The ministry’s insistence on maintaining the national exam as the sole testing tool nationwide and its defiance of critical insights from convention participants serve to indicate several important things.

First, the national exam has been used clandestinely as a bureaucratic mechanism to monopolize and homogenize utilitarian knowledge-making practices.

Elana Shohamy (2006) views such a mechanism as an ulterior endeavor to create a “de facto” educational policy and to elide knowledge in multicultural societies.

As the UN is imposed on all schools nationwide without exception, diverse knowledge developed from the grassroots is severely restricted and demoted. In such multicultural societies, Shomamy envisions a democratic principle of having testing of the people, for the people and by the people.

Furthermore, the ministry’s dominant role in the national exam suggests the dissemination and imposition of a bureaucratic ideology on the public — a suppressing ideology that cajoles them into believing that standardized state-mandated exams are trustworthy, valid, dependable, fair and infallible.

Here the intention is that both teachers and students are treated as what Shohamy calls “bureaucrats”, not “professionals”.

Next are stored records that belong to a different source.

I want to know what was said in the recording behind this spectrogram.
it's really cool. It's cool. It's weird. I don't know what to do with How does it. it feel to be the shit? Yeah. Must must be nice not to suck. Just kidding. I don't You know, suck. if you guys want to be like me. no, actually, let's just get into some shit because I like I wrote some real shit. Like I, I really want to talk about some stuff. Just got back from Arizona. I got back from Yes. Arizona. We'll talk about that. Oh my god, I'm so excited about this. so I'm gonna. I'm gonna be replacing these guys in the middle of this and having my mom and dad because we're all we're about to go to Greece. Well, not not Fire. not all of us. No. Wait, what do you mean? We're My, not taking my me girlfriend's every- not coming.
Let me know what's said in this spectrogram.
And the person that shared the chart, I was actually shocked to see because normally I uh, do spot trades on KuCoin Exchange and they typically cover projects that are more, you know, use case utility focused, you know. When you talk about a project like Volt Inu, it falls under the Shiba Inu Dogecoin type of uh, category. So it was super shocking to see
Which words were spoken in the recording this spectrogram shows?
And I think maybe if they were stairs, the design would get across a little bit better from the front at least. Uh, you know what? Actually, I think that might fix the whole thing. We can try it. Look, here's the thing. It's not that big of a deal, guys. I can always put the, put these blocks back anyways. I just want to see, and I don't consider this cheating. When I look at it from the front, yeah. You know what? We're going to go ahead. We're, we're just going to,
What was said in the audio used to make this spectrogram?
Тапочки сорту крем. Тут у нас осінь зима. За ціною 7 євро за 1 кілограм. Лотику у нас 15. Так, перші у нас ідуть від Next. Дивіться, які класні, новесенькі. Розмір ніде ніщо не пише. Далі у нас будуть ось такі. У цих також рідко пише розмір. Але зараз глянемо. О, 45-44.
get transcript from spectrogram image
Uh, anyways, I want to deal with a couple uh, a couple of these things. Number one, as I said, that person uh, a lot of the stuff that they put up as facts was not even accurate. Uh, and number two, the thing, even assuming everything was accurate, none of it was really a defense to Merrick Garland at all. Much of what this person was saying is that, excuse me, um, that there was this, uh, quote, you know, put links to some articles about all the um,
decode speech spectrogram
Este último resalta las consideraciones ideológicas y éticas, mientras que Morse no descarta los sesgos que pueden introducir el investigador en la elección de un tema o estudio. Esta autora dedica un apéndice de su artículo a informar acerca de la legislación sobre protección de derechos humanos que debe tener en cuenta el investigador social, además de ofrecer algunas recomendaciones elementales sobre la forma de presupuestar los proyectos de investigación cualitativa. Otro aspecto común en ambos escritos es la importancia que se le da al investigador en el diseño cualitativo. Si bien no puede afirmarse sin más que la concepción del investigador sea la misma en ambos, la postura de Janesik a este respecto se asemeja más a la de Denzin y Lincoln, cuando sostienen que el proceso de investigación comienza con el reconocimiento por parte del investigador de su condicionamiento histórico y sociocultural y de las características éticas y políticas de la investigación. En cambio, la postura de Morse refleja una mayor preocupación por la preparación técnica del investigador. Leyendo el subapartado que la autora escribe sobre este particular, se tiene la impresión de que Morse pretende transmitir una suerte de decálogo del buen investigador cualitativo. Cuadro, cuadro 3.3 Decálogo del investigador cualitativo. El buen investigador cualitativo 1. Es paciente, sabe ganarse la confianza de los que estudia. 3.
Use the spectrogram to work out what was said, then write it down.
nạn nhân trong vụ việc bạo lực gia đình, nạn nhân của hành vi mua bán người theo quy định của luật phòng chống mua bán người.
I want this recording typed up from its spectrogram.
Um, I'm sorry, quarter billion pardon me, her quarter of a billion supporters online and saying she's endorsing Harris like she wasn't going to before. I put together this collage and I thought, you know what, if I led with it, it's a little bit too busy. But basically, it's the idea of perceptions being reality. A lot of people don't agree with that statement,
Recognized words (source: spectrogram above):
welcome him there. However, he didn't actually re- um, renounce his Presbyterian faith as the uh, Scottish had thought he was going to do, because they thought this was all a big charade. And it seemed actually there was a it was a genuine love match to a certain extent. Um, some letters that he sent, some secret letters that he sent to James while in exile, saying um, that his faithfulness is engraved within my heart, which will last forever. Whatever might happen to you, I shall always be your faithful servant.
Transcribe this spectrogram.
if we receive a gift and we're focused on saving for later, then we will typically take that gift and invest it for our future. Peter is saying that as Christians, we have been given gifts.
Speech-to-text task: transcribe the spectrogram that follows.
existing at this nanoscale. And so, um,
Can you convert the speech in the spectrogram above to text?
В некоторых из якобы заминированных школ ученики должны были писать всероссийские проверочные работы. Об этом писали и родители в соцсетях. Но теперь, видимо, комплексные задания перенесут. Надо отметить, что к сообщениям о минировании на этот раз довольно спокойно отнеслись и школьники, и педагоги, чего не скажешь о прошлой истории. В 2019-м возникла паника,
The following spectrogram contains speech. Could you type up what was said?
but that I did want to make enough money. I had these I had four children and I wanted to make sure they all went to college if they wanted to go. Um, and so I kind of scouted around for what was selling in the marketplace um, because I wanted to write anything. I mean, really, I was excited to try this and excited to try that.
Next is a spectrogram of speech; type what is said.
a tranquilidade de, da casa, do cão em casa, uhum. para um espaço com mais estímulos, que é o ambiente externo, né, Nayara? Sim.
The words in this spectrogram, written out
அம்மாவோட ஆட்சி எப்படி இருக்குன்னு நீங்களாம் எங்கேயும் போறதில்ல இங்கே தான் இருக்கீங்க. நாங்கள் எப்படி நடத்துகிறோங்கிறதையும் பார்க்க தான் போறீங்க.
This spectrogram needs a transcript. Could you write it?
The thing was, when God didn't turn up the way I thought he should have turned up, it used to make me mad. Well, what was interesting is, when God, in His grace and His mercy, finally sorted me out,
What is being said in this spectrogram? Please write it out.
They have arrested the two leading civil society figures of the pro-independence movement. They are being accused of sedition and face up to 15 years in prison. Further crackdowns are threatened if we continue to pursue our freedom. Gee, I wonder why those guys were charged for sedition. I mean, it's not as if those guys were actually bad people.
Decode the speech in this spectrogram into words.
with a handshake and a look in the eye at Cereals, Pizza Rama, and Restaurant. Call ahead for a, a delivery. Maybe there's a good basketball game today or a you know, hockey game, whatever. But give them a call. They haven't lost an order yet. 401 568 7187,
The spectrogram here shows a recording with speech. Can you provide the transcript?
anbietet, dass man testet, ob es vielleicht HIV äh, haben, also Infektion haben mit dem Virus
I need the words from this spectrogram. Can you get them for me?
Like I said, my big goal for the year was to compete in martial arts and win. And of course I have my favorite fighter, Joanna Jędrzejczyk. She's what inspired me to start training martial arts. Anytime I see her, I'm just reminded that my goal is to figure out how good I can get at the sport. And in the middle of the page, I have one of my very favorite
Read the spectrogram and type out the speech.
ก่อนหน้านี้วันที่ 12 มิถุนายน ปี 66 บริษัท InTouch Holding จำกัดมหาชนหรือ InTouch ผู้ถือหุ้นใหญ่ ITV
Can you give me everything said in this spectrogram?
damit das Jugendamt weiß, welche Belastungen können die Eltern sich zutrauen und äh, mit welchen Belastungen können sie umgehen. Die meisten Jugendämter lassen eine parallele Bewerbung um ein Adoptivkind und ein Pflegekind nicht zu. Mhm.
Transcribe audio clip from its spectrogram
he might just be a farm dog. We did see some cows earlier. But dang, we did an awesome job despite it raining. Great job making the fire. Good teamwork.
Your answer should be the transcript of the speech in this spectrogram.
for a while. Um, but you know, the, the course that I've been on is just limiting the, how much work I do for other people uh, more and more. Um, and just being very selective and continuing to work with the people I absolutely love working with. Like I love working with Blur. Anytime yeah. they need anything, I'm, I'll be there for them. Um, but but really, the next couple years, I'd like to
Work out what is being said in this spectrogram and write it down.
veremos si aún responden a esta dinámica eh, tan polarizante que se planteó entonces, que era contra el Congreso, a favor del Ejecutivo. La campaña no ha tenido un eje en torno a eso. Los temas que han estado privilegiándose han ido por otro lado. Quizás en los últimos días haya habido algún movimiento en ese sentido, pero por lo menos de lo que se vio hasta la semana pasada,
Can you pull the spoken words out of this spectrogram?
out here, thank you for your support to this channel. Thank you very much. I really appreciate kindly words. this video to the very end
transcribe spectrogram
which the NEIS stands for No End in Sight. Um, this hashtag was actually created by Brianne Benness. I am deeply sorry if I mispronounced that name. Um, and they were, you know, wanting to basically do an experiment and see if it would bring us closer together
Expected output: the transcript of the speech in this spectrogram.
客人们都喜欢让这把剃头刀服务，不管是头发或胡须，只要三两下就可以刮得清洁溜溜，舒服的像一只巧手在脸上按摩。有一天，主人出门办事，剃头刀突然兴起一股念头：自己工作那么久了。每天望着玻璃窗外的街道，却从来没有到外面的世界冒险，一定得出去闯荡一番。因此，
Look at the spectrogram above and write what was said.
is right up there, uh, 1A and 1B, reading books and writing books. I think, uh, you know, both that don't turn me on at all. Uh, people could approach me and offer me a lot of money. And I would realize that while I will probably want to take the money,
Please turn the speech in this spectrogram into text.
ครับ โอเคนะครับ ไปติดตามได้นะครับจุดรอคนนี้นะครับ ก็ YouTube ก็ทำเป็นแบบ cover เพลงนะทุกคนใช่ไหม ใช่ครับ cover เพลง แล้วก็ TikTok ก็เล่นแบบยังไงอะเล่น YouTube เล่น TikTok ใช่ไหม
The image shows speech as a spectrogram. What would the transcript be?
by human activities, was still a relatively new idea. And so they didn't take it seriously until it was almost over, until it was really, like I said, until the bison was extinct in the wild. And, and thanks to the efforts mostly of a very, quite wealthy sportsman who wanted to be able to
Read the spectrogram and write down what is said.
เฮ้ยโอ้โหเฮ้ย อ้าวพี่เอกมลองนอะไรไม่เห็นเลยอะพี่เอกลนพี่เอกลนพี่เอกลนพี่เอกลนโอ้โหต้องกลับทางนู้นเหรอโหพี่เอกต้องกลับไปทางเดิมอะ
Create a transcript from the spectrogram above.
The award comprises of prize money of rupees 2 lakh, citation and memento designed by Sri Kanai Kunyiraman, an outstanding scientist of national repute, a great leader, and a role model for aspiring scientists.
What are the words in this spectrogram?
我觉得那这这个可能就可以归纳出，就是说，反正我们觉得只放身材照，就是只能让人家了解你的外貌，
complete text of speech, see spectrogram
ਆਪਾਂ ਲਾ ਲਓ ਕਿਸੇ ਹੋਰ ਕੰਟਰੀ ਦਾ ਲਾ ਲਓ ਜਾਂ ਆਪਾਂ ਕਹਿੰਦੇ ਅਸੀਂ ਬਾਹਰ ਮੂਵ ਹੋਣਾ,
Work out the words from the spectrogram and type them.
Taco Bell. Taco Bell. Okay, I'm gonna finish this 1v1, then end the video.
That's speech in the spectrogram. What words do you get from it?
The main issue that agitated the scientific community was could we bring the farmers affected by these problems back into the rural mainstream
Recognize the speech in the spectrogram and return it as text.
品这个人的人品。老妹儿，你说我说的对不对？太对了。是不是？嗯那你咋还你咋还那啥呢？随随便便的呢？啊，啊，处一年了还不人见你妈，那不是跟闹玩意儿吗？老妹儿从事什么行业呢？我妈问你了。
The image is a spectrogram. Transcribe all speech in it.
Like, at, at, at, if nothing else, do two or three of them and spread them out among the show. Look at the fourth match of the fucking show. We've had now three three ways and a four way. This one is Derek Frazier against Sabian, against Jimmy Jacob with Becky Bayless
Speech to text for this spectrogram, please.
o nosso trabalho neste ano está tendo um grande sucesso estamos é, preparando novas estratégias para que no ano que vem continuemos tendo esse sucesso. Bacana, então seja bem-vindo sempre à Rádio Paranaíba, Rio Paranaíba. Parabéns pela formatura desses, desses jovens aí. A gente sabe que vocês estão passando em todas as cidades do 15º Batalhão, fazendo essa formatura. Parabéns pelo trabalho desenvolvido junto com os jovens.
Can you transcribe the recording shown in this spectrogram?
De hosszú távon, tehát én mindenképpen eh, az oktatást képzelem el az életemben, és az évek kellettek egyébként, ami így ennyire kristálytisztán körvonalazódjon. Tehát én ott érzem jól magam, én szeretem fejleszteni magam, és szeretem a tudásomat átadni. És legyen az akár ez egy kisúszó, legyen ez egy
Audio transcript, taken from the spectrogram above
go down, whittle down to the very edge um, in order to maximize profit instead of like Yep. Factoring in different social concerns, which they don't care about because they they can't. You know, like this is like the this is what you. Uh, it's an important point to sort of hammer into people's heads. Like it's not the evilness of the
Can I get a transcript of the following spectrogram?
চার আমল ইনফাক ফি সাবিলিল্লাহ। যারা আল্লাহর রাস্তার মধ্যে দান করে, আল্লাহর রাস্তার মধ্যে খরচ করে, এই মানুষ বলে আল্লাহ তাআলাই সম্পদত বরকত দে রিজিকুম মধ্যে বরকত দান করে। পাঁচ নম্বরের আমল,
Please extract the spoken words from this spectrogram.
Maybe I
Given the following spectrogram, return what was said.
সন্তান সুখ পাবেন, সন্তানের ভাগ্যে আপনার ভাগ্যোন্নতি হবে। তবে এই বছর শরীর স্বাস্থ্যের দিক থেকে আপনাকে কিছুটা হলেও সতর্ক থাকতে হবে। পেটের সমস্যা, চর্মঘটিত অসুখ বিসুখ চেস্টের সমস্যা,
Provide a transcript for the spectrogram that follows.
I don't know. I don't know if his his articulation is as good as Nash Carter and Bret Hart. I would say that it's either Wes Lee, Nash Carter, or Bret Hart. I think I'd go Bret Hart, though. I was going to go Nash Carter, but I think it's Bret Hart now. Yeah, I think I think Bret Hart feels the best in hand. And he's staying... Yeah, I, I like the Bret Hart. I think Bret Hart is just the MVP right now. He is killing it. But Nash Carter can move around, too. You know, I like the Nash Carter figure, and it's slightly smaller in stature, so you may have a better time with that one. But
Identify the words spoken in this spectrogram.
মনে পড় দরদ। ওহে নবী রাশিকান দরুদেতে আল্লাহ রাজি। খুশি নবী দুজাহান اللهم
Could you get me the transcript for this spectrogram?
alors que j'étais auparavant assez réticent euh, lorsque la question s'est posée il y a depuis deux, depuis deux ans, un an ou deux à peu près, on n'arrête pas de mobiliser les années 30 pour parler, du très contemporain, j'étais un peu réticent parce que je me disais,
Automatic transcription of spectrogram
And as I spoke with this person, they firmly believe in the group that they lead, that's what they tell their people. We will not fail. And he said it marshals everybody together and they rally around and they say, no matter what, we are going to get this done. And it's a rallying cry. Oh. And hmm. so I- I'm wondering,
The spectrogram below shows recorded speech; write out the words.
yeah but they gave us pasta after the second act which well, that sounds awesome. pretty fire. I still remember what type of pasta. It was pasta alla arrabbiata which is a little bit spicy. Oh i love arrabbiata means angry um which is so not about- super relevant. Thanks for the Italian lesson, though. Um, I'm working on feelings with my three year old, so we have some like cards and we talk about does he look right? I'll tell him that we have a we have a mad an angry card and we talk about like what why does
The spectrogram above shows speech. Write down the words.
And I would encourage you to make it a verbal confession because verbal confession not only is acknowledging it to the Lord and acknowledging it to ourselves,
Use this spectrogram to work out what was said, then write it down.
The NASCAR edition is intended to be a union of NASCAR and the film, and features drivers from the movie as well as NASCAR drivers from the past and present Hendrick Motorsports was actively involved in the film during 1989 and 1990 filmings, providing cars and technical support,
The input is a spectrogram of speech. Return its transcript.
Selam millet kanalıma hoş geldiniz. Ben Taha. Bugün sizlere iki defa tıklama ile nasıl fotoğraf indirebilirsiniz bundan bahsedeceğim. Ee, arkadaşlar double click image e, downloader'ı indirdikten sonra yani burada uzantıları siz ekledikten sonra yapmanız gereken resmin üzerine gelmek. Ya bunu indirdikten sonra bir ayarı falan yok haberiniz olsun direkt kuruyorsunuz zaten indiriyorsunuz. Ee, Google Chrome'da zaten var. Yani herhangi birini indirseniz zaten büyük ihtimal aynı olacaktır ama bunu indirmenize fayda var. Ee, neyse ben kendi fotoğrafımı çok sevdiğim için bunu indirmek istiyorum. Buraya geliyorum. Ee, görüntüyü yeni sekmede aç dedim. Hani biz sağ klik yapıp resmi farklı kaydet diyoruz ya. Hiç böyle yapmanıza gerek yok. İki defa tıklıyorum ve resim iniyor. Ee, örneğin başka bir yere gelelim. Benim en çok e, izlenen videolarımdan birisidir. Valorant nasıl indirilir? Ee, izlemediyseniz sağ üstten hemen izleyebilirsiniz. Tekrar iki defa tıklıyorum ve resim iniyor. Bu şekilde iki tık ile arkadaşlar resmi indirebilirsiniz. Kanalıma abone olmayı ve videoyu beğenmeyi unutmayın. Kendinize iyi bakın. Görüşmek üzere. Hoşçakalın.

Through the maintenance of the national exam, the ministry exercises and perpetuates its power (and hence the power of the national exam) to hegemonize and legitimize the educational policy it has made, proscribing any resistance from those having no power. In a more extreme analogy, teachers are deliberately made powerless “servants” whose function is simply to implement the agenda of the powerful.

Finally, the sustainability of the national exam is maintained due to its power as a gate-keeper to sort out those who are considered academically competent and incompetent, and then to exclude the incompetent ones.

While it is true that the discrimination index has commonly been employed as the criteria of a good test, in the context of a highly centralized national exam, with participants hailing from diversified knowledge traditions, the yawning gaps created by the exam serve to mirror unfairness and unethical conduct.

If the national exam has been used as a political mechanism to help sustain the legitimacy of the authority, then debates over whether or not it should be scrapped from the national education system from a sole pedagogical perspective need to be reconsidered.

A radical perspective from which to interrogate the usefulness of the national exam is now badly needed. This perspective can draw insights from the philosophy of liberal knowledge-making, which can not only challenge the existence of the national exam and question its value, but also politicize it.

This perspective can therefore complicate the implementation of the national exam. It goes beyond queries related to the technicalities of the exam, such as the real value of the exam, its validity and reliability, its efficiency in the printing and distribution process, and the possibility of cheating.

What the above perspective encourages is issues related to the interrogation of power relations and ideological bases underlying the construction of the national exam, the interests served by its implementation, the democratic processes included in its construction (the involvement and collaboration of stakeholders with shared authority), and the transparency in and public accountability of its program evaluation.

This reorientation is vital and must be made explicit at the outset, given that the national exam is a high-stakes test, and more importantly, that it is always used as a covert mechanism to hegemonize power and control and to spread bureaucratic ideology uncongenial to the democratization of knowledge-making processes among teachers and students in multicultural societies.

The writer is an associate professor at Atma Jaya Catholic University, Jakarta. He is also chief-editor of the Indonesian Journal of English Language Teaching.